II. A more important consideration is indicated by considering that Aristotelian, Newtonian and Euclidean frames of references are included in the framework of general semantics as special cases or approximations. One consequence of this inclusion is the need to differentiate between the areas of research which are relevant to general semantics, but can be included in the special case or approximation and research which cannot be accomplished without extensions which constitute general semantics. Some research is 'necessary' to general semantics, but is not 'sufficient' to be labeled 'general semantics research'. On April 29, 1978, Professor Elwood Murray characterized the non-separable sub-parts necessary and sufficient for general semantics as a gestalt or synergistic structure as "multi-level, multi-dimensional, multi-causal." Research which is sufficient to be general semantics research requires all three formulations in its characterization. Two are not sufficient. This is not to say that vast areas of research, which cannot be labeled 'general semantics research', are not of interest to general semanticists. On the contrary, a great many areas of research are 'necessary' to general semantics and should be observed, reported on and interpreted in the light of general semantics principles and predictions. We should not, however, 'call' this related and necessary research 'general semantics research'. Bridge and building builders do not need non-Newtonian (relativistic) mechanics. Newtonian mechanics is adequate to their purposes. Non-Newtonian mechanics is required only where great precision is necessary; for example, in celestial navigation for the astronauts. Similarly, only where great precision, multi-levels, multi-dimensional and multi-causal structures are needed is non-Aristotelian evaluation required -- for less precision, Aristotelian systems of evaluation will sometimes be adequate. This is not to say that we can 'drop' our non-Aristotelian 'awareness'.

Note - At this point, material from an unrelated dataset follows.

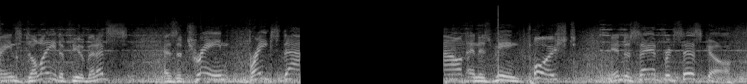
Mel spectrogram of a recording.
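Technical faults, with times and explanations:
2.01 s and 4.98 s: audio missing between chunks. A tiny slice, around 20 ms, vanishes and the two sides butt together. This is likely from 3 s processing chunks dropping audio at each handover.
3.00–4.44 s: rebuffering stall. The sound drops to silence, then resumes exactly where it stopped. The player ran dry, adding 1.44 s without losing anything.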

In summary, we must be prepared to provide 'structure' for what we intend by the terms "general semantics" and "research". We know when we are doing research in general semantics only when the research is both necessary and sufficient for general semantics, when the major perspectives of general semantics are required for the formulations involved in the research and when all three of "multi-dimensional, multi-level and multi-causal" are required for the formulations of the research. Research is not 'general semantics research' just because someone put that label on it.

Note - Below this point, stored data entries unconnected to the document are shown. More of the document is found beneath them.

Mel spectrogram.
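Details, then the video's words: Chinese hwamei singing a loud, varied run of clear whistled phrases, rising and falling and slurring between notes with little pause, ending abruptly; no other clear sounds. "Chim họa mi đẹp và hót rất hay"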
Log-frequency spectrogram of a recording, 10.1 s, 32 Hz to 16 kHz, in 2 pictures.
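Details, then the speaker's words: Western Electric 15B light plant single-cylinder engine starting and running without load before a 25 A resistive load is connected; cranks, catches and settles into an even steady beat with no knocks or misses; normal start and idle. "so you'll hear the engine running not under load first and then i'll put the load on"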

This paper was prepared as a result of my dissatisfaction with the panel discussion on Formal Standards in Research and Teaching general semantics that I had previously participated on in 1979. It was published in the General Semantic Bulletin in 1983.